Dataset below:

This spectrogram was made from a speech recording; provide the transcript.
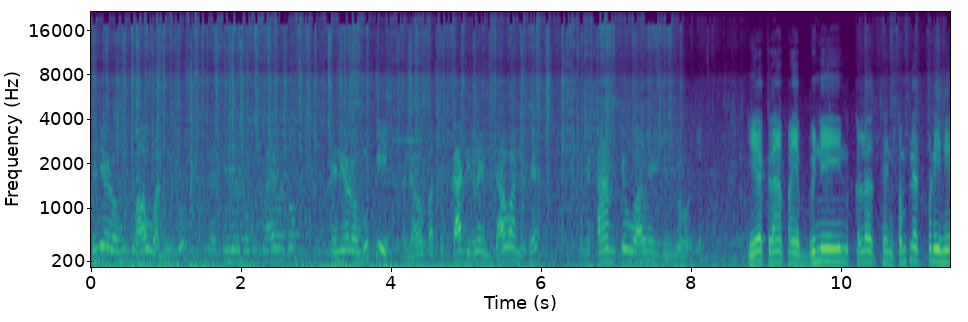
શનિયાળો મૂકવા આવવાનું હતું. એટલે શનિયાળો મૂકવા આવ્યો હતો શનિયાળો મૂકી અને હવે પાછું ગાડી લઈને જવાનું છે. અને કામ કેવું હાલે એ જોવો છે એક રાંપ અહીંયા બની કલર થઈને કમ્પ્લીટ પડી છે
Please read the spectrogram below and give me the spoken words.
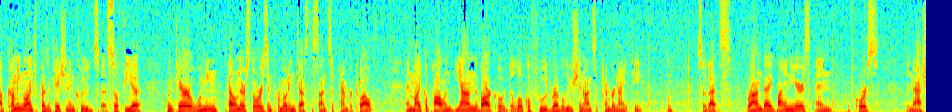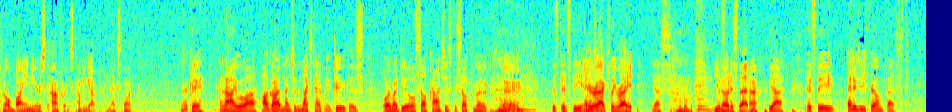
Upcoming lunch presentation includes uh, Sophia Quintero Wooming telling their stories and promoting justice on September 12th, and Michael Pollan Beyond the Barcode, the local food revolution on September 19th. So that's Brown Bag Bioneers and, of course, the National Bioneers Conference coming up next month. Okay. And I will, uh, I'll go ahead and mention the next happening, too, because, or it might be a little self-conscious to self-promote. this, it's the You're energy- actually right. Yes. You noticed that, huh? Yeah, it's the Energy Film Fest.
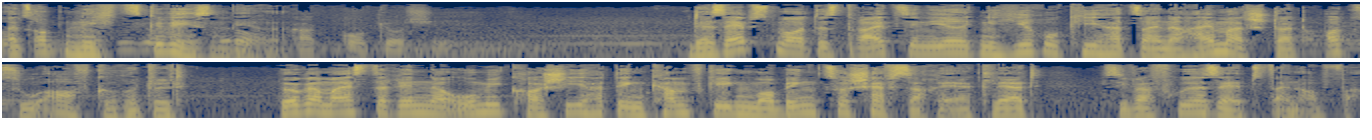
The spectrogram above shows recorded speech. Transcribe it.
als ob nichts gewesen wäre. Der Selbstmord des 13-jährigen Hiroki hat seine Heimatstadt Otsu aufgerüttelt. Bürgermeisterin Naomi Koshi hat den Kampf gegen Mobbing zur Chefsache erklärt. Sie war früher selbst ein Opfer.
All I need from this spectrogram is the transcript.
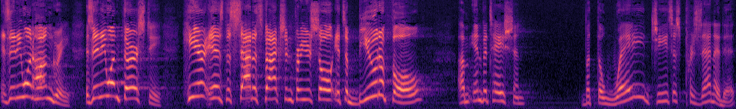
Is anyone hungry? Is anyone thirsty? Here is the satisfaction for your soul. It's a beautiful um, invitation, but the way Jesus presented it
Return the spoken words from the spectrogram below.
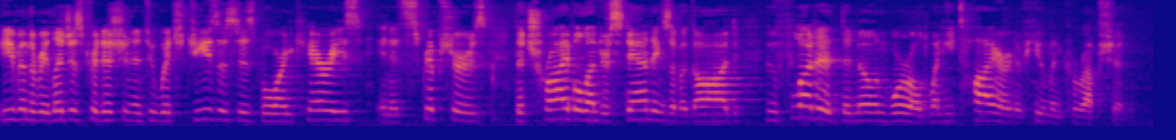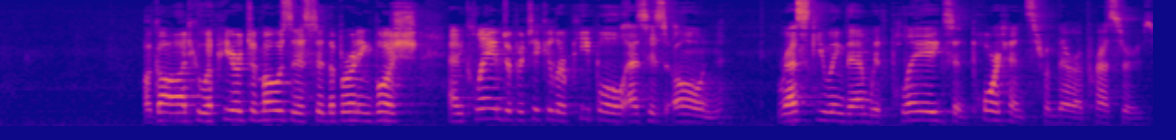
Even the religious tradition into which Jesus is born carries in its scriptures the tribal understandings of a God who flooded the known world when he tired of human corruption. A God who appeared to Moses in the burning bush and claimed a particular people as his own, rescuing them with plagues and portents from their oppressors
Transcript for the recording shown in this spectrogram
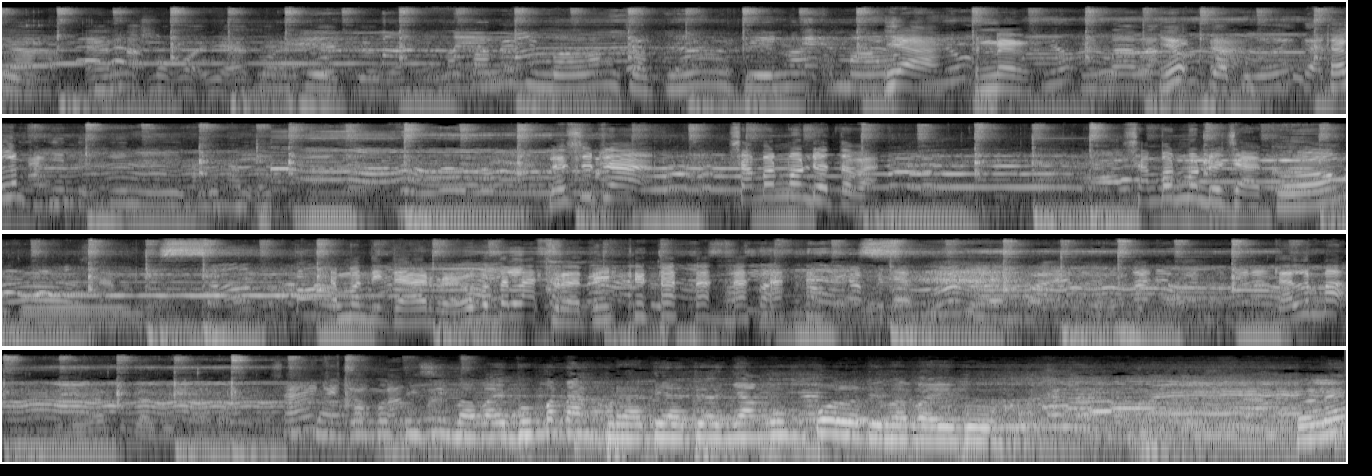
ya enak pokoknya itu kan. Makanya di Malang jagungnya lebih enak ke Malang. ya yuk. bener Di Malang Yuk, itu jagungnya nggak dalam. gini-gini. Lah sudah sampun mundut to, Pak? Sampun mundut jagung. Sampun tidak harus. Oh, telas berarti. Dalam, Pak. Saya di kompetisi Bapak Ibu menang berarti ada yang ngumpul di Bapak Ibu. Boleh?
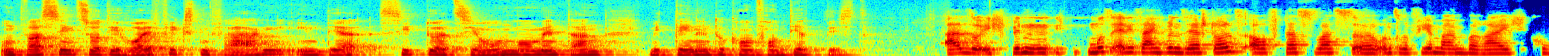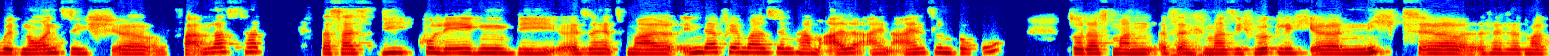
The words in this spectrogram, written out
Und was sind so die häufigsten Fragen in der Situation momentan, mit denen du konfrontiert bist? Also ich bin, ich muss ehrlich sagen, ich bin sehr stolz auf das, was äh, unsere Firma im Bereich Covid-19 äh, veranlasst hat. Das heißt, die Kollegen, die also jetzt mal in der Firma sind, haben alle ein einzelnes Büro, so dass man, sag ich mal, sich wirklich äh, nicht, äh, sag ich mal,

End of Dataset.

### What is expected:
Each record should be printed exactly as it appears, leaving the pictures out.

### Written answer:
This spectrogram was made from a speech recording; provide the transcript.
શનિયાળો મૂકવા આવવાનું હતું. એટલે શનિયાળો મૂકવા આવ્યો હતો શનિયાળો મૂકી અને હવે પાછું ગાડી લઈને જવાનું છે. અને કામ કેવું હાલે એ જોવો છે એક રાંપ અહીંયા બની કલર થઈને કમ્પ્લીટ પડી છે
Please read the spectrogram below and give me the spoken words.
Upcoming lunch presentation includes uh, Sophia Quintero Wooming telling their stories and promoting justice on September 12th, and Michael Pollan Beyond the Barcode, the local food revolution on September 19th. So that's Brown Bag Bioneers and, of course, the National Bioneers Conference coming up next month. Okay. And I will, uh, I'll go ahead and mention the next happening, too, because, or it might be a little self-conscious to self-promote. this, it's the You're energy- actually right. Yes. You noticed that, huh? Yeah, it's the Energy Film Fest.
The spectrogram above shows recorded speech. Transcribe it.
als ob nichts gewesen wäre. Der Selbstmord des 13-jährigen Hiroki hat seine Heimatstadt Otsu aufgerüttelt. Bürgermeisterin Naomi Koshi hat den Kampf gegen Mobbing zur Chefsache erklärt. Sie war früher selbst ein Opfer.
All I need from this spectrogram is the transcript.
Is anyone hungry? Is anyone thirsty? Here is the satisfaction for your soul. It's a beautiful um, invitation, but the way Jesus presented it
Return the spoken words from the spectrogram below.
Even the religious tradition into which Jesus is born carries in its scriptures the tribal understandings of a God who flooded the known world when he tired of human corruption. A God who appeared to Moses in the burning bush and claimed a particular people as his own, rescuing them with plagues and portents from their oppressors
Transcript for the recording shown in this spectrogram
ya enak pokoknya itu kan. Makanya di Malang jagungnya lebih enak ke Malang. ya yuk. bener Di Malang Yuk, itu jagungnya nggak dalam. gini-gini. Lah sudah sampun mundut to, Pak? Sampun mundut jagung. Sampun tidak harus. Oh, telas berarti. Dalam, Pak. Saya di kompetisi Bapak Ibu menang berarti ada yang ngumpul di Bapak Ibu. Boleh?
The words in this spectrogram, written out
Und was sind so die häufigsten Fragen in der Situation momentan, mit denen du konfrontiert bist? Also ich bin, ich muss ehrlich sagen, ich bin sehr stolz auf das, was äh, unsere Firma im Bereich Covid-19 äh, veranlasst hat. Das heißt, die Kollegen, die also jetzt mal in der Firma sind, haben alle ein einzelnes Büro, so dass man, sag ich mal, sich wirklich äh, nicht, äh, sag ich mal,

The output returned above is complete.